If a state agent demanded your wallet and deemed some of your cash excessive, what would you say? Objective determination is impossible, of course. If one had a billion seemingly excess dollars, but declared: I shall launch a private space company and generate thousands of high-tech jobs, what public interest would be served by its confiscation?
We’re clearly semaphoring an actual Californian, who’s publicly declared that he’ll leave the state if tax hikes enter the shenanigan sphere. Meanwhile, if I have nine bucks, and all I can dream is ‘one more, and that bargain jug of chianti is mine’, I’m loaded, friends, if not yet quite literally.
Assemblyman Bonta additionally cites inequality as justification for his bill. To my mind, income inequality is the chief domestic disturbance in our country, so despite my visceral anarchism and love affair with finance, that temptress, I’m listening.
Mr. Bonta’s reasoning, I’m afraid, does not impress on consideration. Inequality: it’s all the fault of the coronavirus, he says. California was apparently doing fine before the pandemic, but now, with the heaviest costs falling on middle and lower-class citizens, it’s time for the rich to pay up.
“In times of crisis, all Californians must step up and contribute their fair share. Asking these well-resourced Californians to give a little more to keep our people working and support our most vulnerable is the right thing to do,” says Bonta.
As I said, the bill is partially justified, and I choose that word carefully, by moral arguments, but I suspect simpler motives: Cali-Caesar needs to pay the coronavirus bill, and someone must render unto him. You million- or billionaires have plenty, so pony up, or we’ll turn the masses on you.
Supporters estimate that the proposed wealth tax could raise $7.5 billion a year for California. Opponents point to the already rapid flight of tax and high-cost-of-living refugees. As in the case of Mr. Musk, if wealthy individuals feel they’re being fleeced – and they can’t help but worry over the unbusinesslike, morally tinged, hint of social-engineering in comments made by wealth tax supporters – less rapacious states, Texas, for one, may start looking like home.
If you posit paranoia, consider the wealth tax bill’s provisions for enforcement: anyone leaving California in the wake of its passage will still be on the hook. Bonta explains it like this: you earned the money here; you owe us the tax – for ten years. We might ask: if a billionaire who earned her boodle in New York moves to CA, would her assets be wealth-tax exempt?
I concede one point: we all must pay taxes. Gerald R. Ford-class aircraft carriers aren’t free, after all. When I earn money, though, to whom does it belong? I argue that it is mine, no matter the state, and it travels with me. In the US, the people are sovereign, not the state, and in our country, principle is everything – the Founding Fathers told me so.

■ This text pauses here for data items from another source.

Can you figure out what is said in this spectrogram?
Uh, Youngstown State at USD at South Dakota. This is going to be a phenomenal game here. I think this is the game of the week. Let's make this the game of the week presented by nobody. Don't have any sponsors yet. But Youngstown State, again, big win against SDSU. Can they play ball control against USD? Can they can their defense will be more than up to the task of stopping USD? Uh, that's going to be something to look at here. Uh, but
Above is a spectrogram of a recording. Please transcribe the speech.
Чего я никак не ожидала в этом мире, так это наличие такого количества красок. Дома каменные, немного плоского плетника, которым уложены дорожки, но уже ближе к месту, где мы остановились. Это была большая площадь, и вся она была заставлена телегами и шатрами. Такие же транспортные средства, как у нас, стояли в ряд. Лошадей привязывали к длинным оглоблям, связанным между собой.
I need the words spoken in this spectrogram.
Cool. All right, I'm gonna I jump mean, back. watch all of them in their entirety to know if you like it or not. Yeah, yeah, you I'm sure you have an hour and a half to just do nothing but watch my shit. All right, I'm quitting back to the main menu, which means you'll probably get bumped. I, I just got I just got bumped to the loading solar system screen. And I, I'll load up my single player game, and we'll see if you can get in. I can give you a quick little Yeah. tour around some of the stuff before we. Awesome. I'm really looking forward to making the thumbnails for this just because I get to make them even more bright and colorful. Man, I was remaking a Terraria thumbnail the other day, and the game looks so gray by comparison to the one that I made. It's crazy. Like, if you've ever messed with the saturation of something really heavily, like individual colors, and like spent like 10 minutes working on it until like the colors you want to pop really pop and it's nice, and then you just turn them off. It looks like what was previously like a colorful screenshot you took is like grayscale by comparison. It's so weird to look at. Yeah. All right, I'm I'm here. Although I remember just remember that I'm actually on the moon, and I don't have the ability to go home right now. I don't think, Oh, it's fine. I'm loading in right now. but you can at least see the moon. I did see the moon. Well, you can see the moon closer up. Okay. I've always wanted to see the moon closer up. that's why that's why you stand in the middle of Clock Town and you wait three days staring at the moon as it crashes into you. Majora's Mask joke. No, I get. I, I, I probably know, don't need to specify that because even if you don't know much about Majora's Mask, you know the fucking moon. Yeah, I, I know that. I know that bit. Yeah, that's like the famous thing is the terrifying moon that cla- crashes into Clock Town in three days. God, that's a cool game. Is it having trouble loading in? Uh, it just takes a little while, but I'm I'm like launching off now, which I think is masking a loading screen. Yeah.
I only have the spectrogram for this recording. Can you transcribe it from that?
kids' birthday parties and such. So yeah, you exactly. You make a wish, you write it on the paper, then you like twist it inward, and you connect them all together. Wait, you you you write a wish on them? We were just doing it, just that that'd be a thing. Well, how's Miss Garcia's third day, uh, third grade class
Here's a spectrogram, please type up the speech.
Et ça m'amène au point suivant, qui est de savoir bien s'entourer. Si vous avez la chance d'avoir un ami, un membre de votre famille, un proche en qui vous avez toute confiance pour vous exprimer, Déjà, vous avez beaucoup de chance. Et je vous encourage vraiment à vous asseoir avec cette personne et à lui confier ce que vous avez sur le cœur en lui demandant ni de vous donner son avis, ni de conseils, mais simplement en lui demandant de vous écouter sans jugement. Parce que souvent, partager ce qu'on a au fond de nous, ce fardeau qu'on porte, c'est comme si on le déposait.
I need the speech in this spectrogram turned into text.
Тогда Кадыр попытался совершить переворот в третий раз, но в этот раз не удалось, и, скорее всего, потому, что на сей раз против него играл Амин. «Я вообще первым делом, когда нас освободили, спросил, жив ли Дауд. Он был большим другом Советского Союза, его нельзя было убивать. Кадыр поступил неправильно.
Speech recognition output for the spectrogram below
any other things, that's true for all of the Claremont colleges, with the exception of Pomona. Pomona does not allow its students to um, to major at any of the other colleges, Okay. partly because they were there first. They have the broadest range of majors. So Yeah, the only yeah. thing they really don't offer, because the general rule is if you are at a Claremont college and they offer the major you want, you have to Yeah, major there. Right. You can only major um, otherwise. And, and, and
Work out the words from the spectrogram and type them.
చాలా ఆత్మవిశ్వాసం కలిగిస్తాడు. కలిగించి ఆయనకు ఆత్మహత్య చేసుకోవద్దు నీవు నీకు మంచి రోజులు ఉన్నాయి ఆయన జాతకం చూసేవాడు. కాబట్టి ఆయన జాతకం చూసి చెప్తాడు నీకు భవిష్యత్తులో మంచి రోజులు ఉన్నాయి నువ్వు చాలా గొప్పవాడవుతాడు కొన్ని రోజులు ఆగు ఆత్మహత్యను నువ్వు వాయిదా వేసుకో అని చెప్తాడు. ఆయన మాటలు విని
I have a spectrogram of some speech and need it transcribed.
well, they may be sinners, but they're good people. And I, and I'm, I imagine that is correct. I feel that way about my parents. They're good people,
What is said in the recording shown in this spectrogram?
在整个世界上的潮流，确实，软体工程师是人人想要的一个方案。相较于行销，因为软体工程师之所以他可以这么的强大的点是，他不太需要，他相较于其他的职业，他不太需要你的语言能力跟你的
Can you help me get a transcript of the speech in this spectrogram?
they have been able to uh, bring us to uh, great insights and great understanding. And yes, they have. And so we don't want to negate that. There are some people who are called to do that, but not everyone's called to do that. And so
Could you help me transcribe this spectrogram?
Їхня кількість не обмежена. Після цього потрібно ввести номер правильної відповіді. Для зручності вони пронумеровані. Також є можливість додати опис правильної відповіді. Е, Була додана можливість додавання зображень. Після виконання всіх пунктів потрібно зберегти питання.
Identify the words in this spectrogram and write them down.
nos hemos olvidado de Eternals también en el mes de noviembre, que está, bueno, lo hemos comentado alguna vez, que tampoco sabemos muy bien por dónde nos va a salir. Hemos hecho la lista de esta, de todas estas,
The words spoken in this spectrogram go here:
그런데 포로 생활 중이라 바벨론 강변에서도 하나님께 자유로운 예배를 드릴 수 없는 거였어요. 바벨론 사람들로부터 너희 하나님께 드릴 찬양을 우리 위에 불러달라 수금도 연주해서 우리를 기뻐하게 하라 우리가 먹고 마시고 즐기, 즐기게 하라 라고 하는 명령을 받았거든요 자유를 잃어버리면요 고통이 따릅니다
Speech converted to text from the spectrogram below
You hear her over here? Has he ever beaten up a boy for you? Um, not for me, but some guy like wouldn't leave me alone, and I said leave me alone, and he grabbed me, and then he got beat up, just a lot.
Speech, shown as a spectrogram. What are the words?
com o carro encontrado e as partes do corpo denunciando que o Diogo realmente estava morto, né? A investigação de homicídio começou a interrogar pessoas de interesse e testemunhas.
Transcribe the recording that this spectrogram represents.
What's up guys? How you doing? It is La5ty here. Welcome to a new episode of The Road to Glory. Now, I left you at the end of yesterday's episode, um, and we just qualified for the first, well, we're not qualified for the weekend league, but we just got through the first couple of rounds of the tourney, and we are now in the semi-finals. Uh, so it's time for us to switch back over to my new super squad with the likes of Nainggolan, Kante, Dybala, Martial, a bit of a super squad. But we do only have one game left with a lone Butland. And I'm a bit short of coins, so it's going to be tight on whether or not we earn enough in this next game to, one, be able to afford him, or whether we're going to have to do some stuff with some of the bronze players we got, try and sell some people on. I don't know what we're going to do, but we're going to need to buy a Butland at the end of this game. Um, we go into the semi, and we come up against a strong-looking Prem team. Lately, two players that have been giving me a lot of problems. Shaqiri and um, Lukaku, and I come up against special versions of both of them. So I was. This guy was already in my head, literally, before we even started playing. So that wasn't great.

AB 2088 is unlikely to pass in its current form. Even the state’s governor questions its provisions. The legality of chasing tax exiles into other states is uncertain and would certainly be challenged in court, although the federal government follows the same path with Americans who renounce their citizenship: technically, they’re on the tax hook for 10 years, though enforcement is likely difficult.
If California needs to pay pandemic costs, let the government propose a reasonable bill. Let the rich pay more – why not? – but moderate your terms, please. Long term, class-war rhetoric is unlikely to satisfy anyone, and once the November elections are done, we hope to see it slowly pass away.